I’ve always wondered why Gomasio, a traditional Japanese condiment sprinkled on everything from grains to vegetables, has never gotten more popular in the US. Maybe it’s because it doesn’t look all that exciting, or perhaps because the condiments we use are generally in liquid form, like mustard (course grain or spicy brown are my top choices) or hot sauce (Cholula is my favorite). If you haven’t tried gomasio yet, you are in for a wonderfully delicious surprise. It also helps that gomasio is a snap to make and you probably have all of the ingredients in your cupboard right this moment. By the end of this post I guarantee you’ll be running to the kitchen to make yourself a batch.
Traditionally, gomasio is made of toasted sesame seeds and salt simply ground together. There are countless variations to be made; I’ve seen garlic and seaweed varieties in store. I, however, decided to throw some mustard seeds into the equation, which proved to be amazingly satisfying.

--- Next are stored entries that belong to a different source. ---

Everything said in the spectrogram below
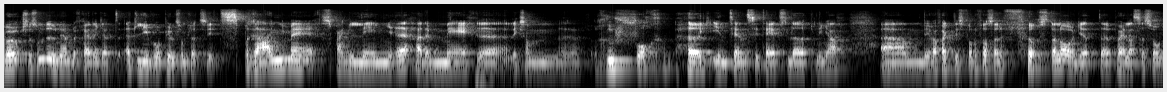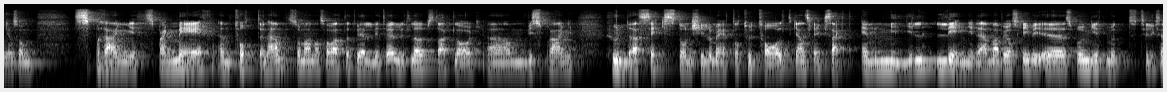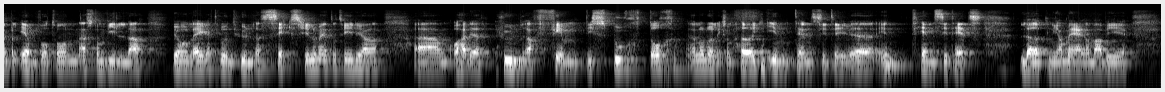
det var också som du nämnde Fredrik, ett, ett Liverpool som plötsligt sprang mer, sprang längre, hade mer eh, liksom eh, ruscher, högintensitetslöpningar. Ehm, vi var faktiskt för det första det första laget eh, på hela säsongen som sprang, sprang mer än Tottenham, som annars har varit ett väldigt, väldigt löpstarkt lag. Um, vi sprang 116 kilometer totalt, ganska exakt en mil längre än vad vi har skrivit, eh, sprungit mot till exempel Everton, Aston Villa. Vi har legat runt 106 kilometer tidigare um, och hade 150 spurter, eller då liksom högintensitetslöpningar mer än vad vi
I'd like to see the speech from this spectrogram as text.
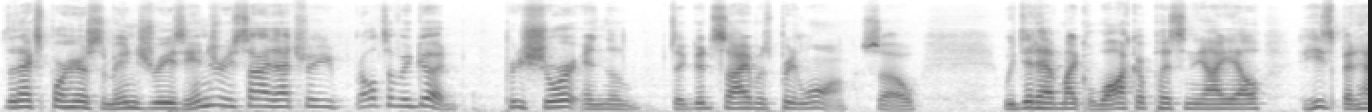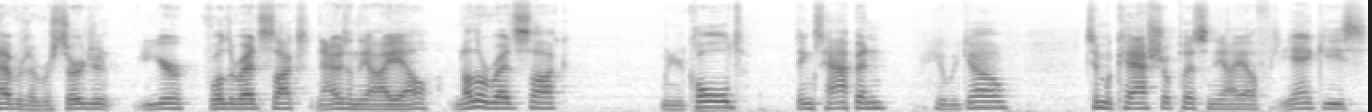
the next part here is some injuries. The injury side is actually relatively good. Pretty short, and the, the good side was pretty long. So we did have Michael Walker placed in the IL. He's been having a resurgent year for the Red Sox. Now he's on the IL. Another Red Sox. When you're cold, things happen. Here we go. Tim Castro placed in the IL for the Yankees.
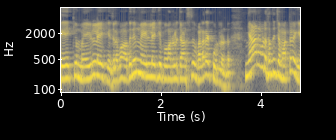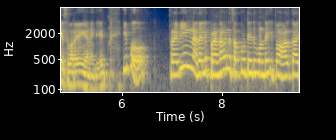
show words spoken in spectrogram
കേക്ക് മേളിലേക്ക് ചിലപ്പോൾ അതിനും മേളിലേക്ക് പോകാനുള്ള ചാൻസസ് വളരെ കൂടുതലുണ്ട്. ഞാനിവിടെ ശ്രദ്ധിച്ച മറ്റൊരു കേസ് പറയുകയാണെങ്കിൽ ഇപ്പോൾ പ്രവീൺ അതായത് പ്രണവിനെ സപ്പോർട്ട് ചെയ്തുകൊണ്ട് ഇപ്പോൾ ആൾക്കാർ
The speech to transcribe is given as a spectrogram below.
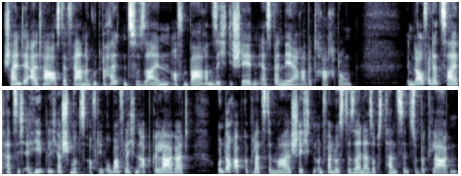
Scheint der Altar aus der Ferne gut erhalten zu sein, offenbaren sich die Schäden erst bei näherer Betrachtung. Im Laufe der Zeit hat sich erheblicher Schmutz auf den Oberflächen abgelagert und auch abgeplatzte Malschichten und Verluste seiner Substanz sind zu beklagen.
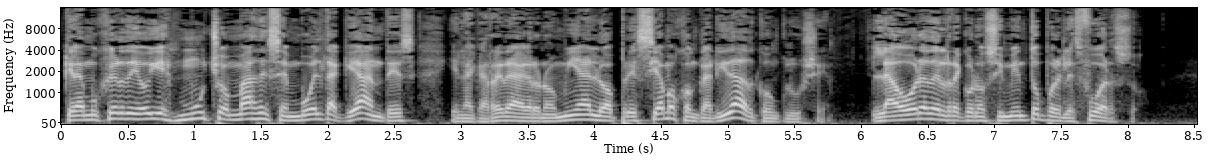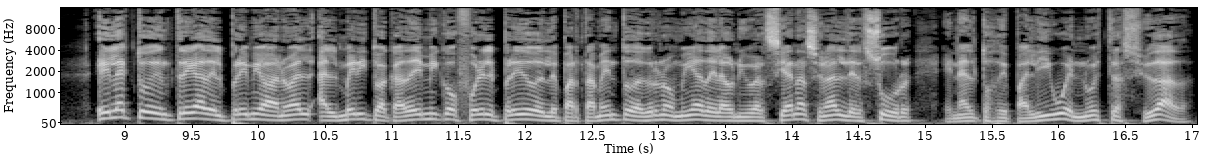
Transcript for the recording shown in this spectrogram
que la mujer de hoy es mucho más desenvuelta que antes y en la carrera de agronomía lo apreciamos con claridad, concluye. La hora del reconocimiento por el esfuerzo. El acto de entrega del premio anual al mérito académico fue el predio del Departamento de Agronomía de la Universidad Nacional del Sur, en Altos de Paligüe, en nuestra ciudad.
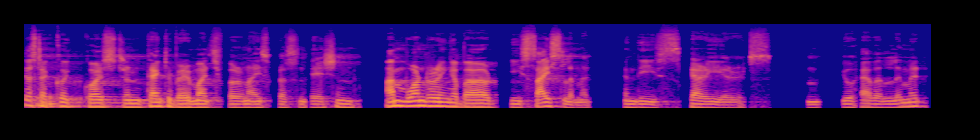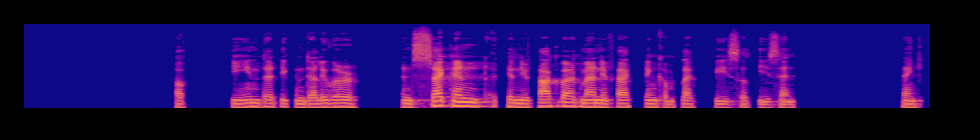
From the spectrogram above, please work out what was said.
Just a quick question. Thank you very much for a nice presentation. I'm wondering about the size limit in these carriers. You have a limit of gene that you can deliver? And second, can you talk about manufacturing complexities of these entities? Thank you.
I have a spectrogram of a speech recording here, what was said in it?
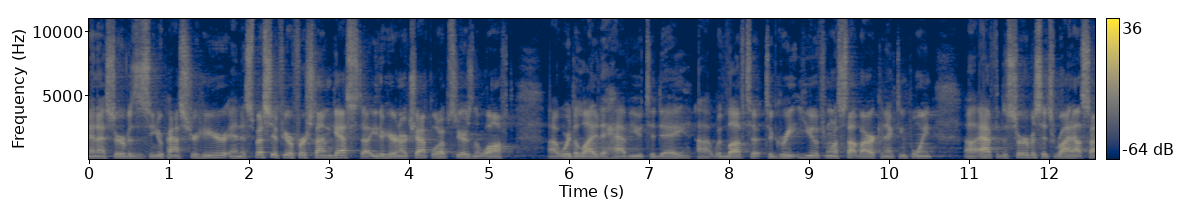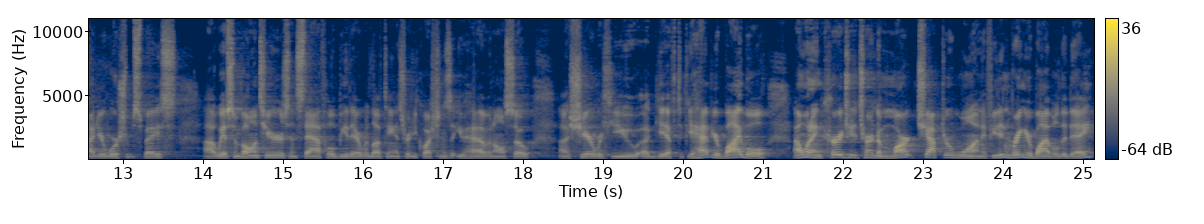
and I serve as the senior pastor here. And especially if you're a first time guest, uh, either here in our chapel or upstairs in the loft, uh, we're delighted to have you today. Uh, would love to, to greet you. If you want to stop by our connecting point uh, after the service, it's right outside your worship space. Uh, we have some volunteers and staff who will be there. We'd love to answer any questions that you have and also uh, share with you a gift. If you have your Bible, I want to encourage you to turn to Mark chapter 1. If you didn't bring your Bible today,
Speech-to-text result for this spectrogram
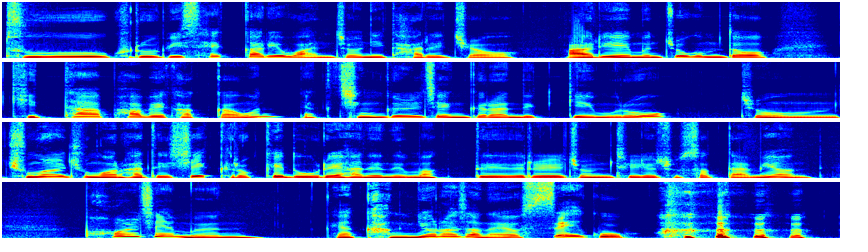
두 그룹이 색깔이 완전히 다르죠. REM은 조금 더 기타 팝에 가까운 약 징글쟁글한 느낌으로 좀 중얼중얼 하듯이 그렇게 노래하는 음악들을 좀 들려줬었다면 펄잼은 그냥 강렬하잖아요. 세고.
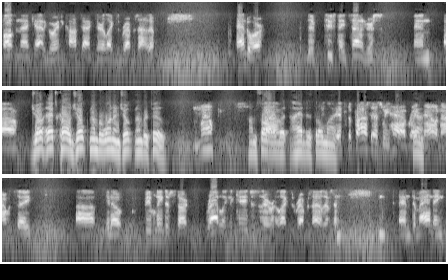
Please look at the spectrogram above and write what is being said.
falls in that category to contact their elected representative and or the two state senators and uh, Jo- that's called joke number one and joke number two. well, I'm sorry, Um, but I had to throw my. it's the process we have right Yeah. now, and I would say, uh, you know, people need to start rattling the cages of their elected representatives and and demanding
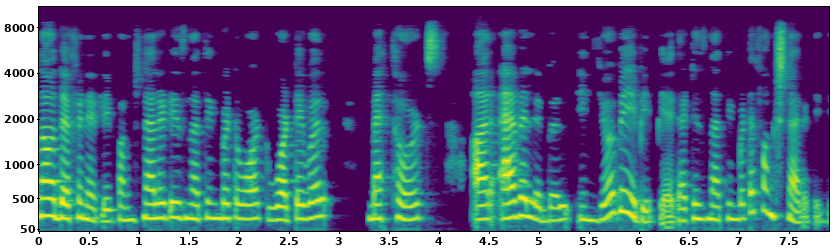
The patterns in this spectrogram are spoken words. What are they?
Now definitely functionality is nothing but what whatever methods are available in your web API. That is nothing but a functionality,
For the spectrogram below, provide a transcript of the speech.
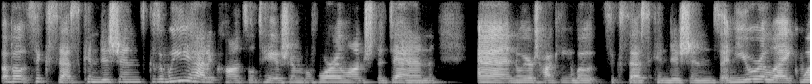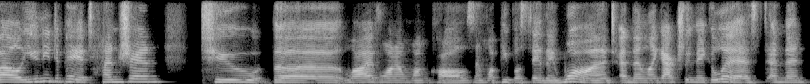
about success conditions? Because we had a consultation before I launched the den and we were talking about success conditions and you were like well you need to pay attention to the live one-on-one calls and what people say they want and then like actually make a list and then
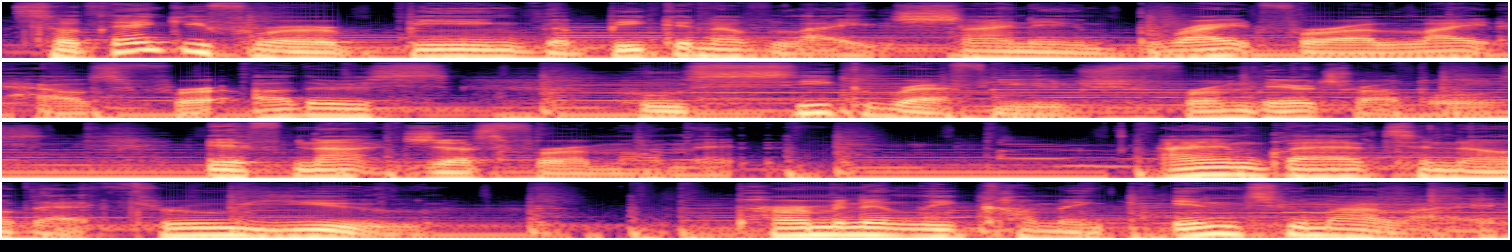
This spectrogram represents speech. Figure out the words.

Garlic-Mustard Seed Gomasio
1/3 cup sesame seeds (you can use any variety; I used a combination of black and white)
2 tbsp yellow mustard seeds

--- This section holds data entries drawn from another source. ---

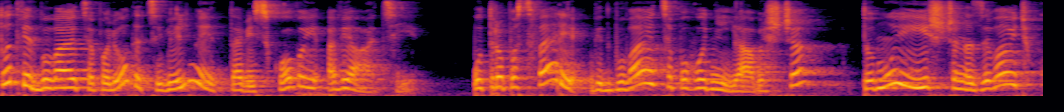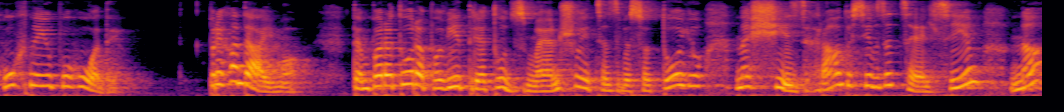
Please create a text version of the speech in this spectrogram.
Тут відбуваються польоти цивільної та військової авіації. У тропосфері відбуваються погодні явища, тому її ще називають кухнею погоди. Пригадаємо, температура повітря тут зменшується з висотою на 6 градусів за Цельсієм на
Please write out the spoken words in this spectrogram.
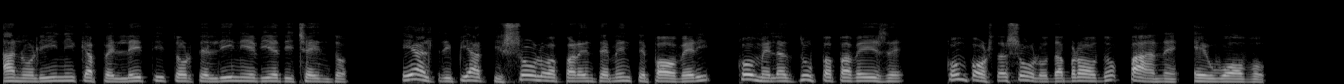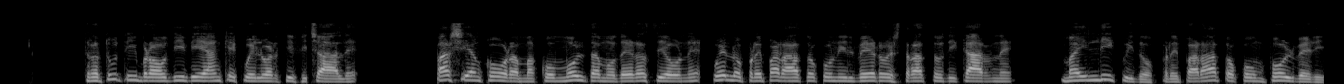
anolini, cappelletti, tortellini e via dicendo, e altri piatti solo apparentemente poveri come la zuppa pavese, composta solo da brodo, pane e uovo. Tra tutti i brodi vi è anche quello artificiale, Passi ancora, ma con molta moderazione, quello preparato con il vero estratto di carne, ma il liquido preparato con polveri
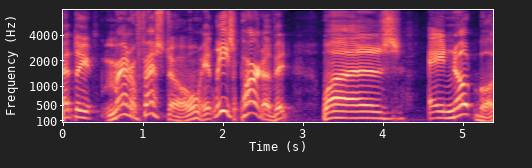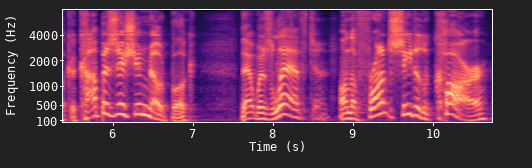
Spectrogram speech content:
that the manifesto, at least part of it, was a notebook, a composition notebook that was left on the front seat of the car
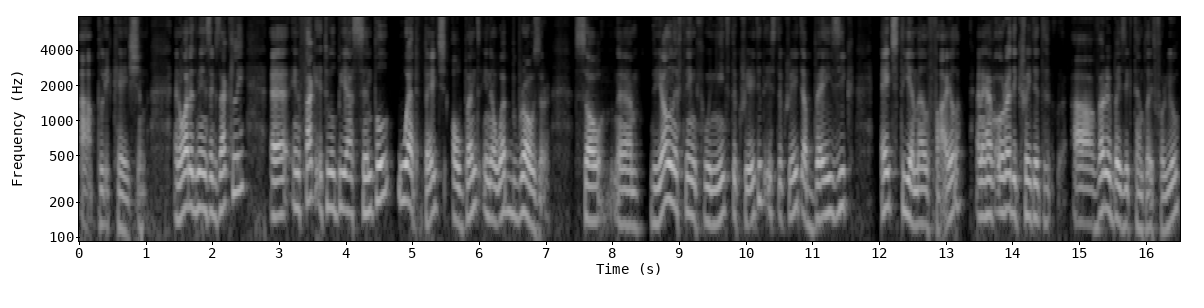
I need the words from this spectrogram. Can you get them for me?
application. And what it means exactly? Uh, in fact, it will be a simple web page opened in a web browser. So um, the only thing we need to create it is to create a basic HTML file. And I have already created a very basic template for you.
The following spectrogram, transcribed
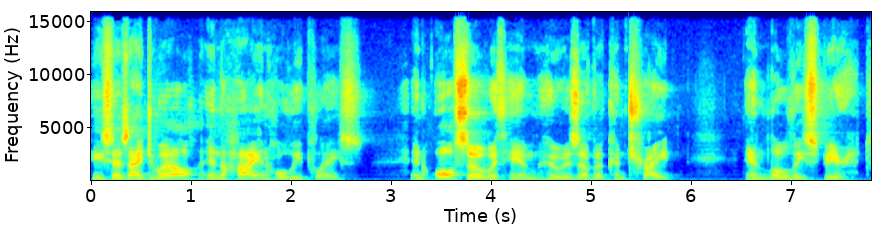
He says, I dwell in the high and holy place and also with him who is of a contrite and lowly spirit,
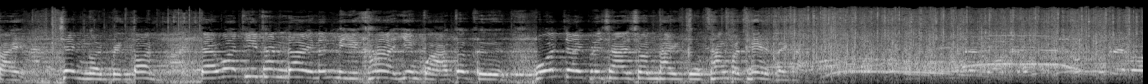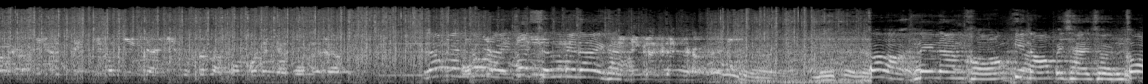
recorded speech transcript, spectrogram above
ไป เช่นเงินเป็นต้น แต่ว่าที่ท่านได้นั้นมีค่ายิ่งกว่าก็คือ หัวใจประชาชนไทยเกือบทั้งประเทศเลยค่ะแน่นอนครับนี่คือสิ่งที่มันยิ่งใหญ่ที่สุดสำหรับคนคนหนึ่งอย่างผมนะครับแล้วเงินเท่าไหร่ก็ซื้อไม่ได้ค่ะที่เกิดขึ้นครับก็ในนามของพี่น้องประชาชนก็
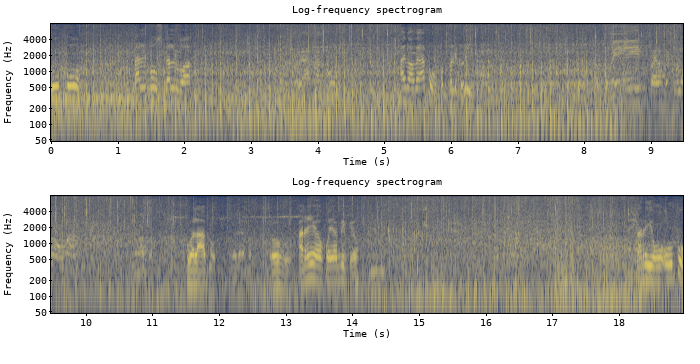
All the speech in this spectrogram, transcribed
Upo. Talbos, dalawa. Wala kang ko. Ay, mamaya po, pagbalik ulit. May, parang may kulang ako nga. Ano nga ba? Wala po. Wala ba? Oo. Areho, Kuya Vic, oh. Yung upo.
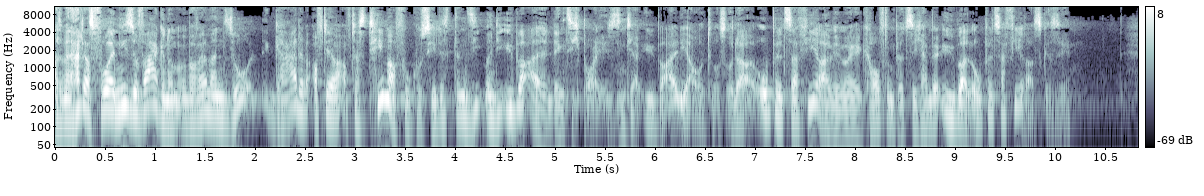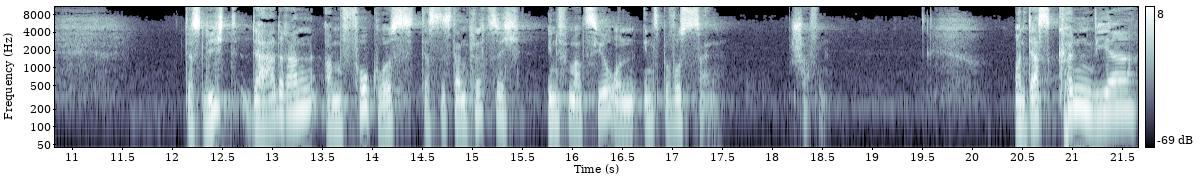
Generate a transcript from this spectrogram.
Also man hat das vorher nie so wahrgenommen, aber wenn man so gerade auf, der, auf das Thema fokussiert ist, dann sieht man die überall denkt sich, boah, die sind ja überall die Autos. Oder Opel Zafira haben wir mal gekauft und plötzlich haben wir überall Opel Zafiras gesehen. Das liegt daran am Fokus, dass es dann plötzlich Informationen ins Bewusstsein schaffen. Und das können wir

1 tbsp sea salt (I used Maldon)
1 tbsp garlic powder
Combine the sesame seeds and mustard seeds in a skillet and toast over low heat, stirring often, until the seeds become brown and fragrant. You will hear some popping; don’t worry, this is normal.

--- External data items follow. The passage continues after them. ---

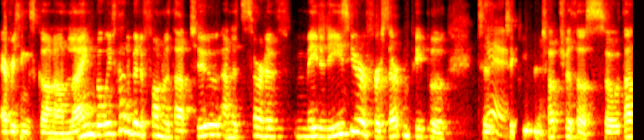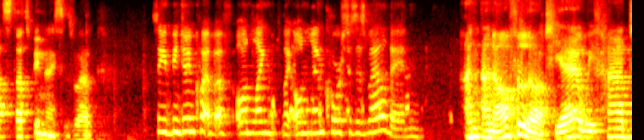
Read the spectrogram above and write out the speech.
everything's gone online, but we've had a bit of fun with that too. And it's sort of made it easier for certain people to, yeah. to keep in touch with us. So that's that's been nice as well. So you've been doing quite a bit of online like online courses as well then? An, an awful lot, yeah. We've had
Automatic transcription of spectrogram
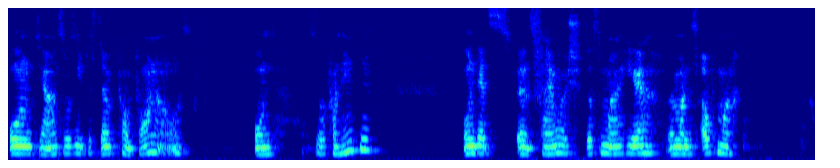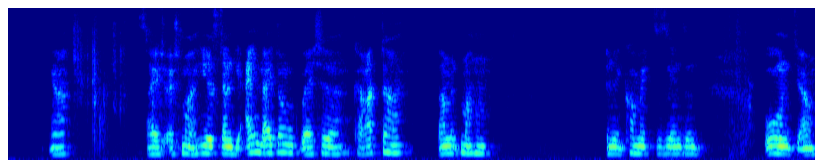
Und ja, so sieht es dann von vorne aus. Und so von hinten. Und jetzt äh, zeigen wir euch das mal hier, wenn man das aufmacht. Ja, zeige ich euch mal. Hier ist dann die Einleitung, welche Charakter damit machen in den Comic zu sehen sind. Und ja,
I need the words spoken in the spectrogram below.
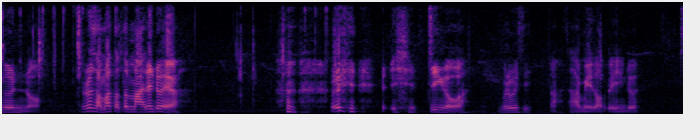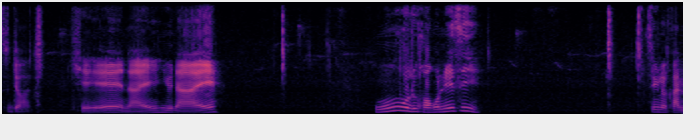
เงินเหรอเราสามารถตัดต้นไม้ได้ด้วยเหรอเฮ้ยจริงเหรอวะไม่รู้สิอะทาเมย์ตอบเองด้วย สุดยอดโอเคไหนอยู่ไหนอู้ดูของคนนี้สิซึ่งเรากัน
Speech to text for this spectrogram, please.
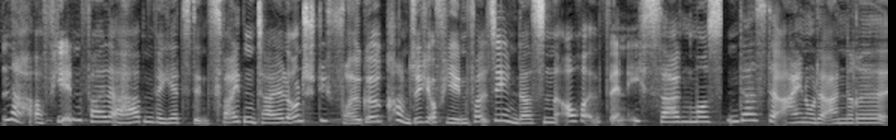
Na, auf jeden Fall haben wir jetzt den zweiten Teil und die Folge kann sich auf jeden Fall sehen lassen, auch wenn ich sagen muss, dass der ein oder andere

Remove the seeds from heat, allow to cool for about 10 minutes, then pour into the bowl of a mortar and pestle (my choice) or spice grinder along with the sea salt and garlic powder. Grind until most of the seeds are broken apart. Do not grind the seeds to a powder; you are looking for a bit of variety in texture.
Store in an airtight container and sprinkle on anything and everything.
Lately I’ve been using gomasio to season hato mugi, an heirloom barley, as well as to sprinkle over roasted sweet potatoes. I’ve also been meaning to use gomasio on oatmeal for a delicious savory breakfast.
Have you tried gomasio, or made it yourself? How did you like it. If not, what are your most used condiments?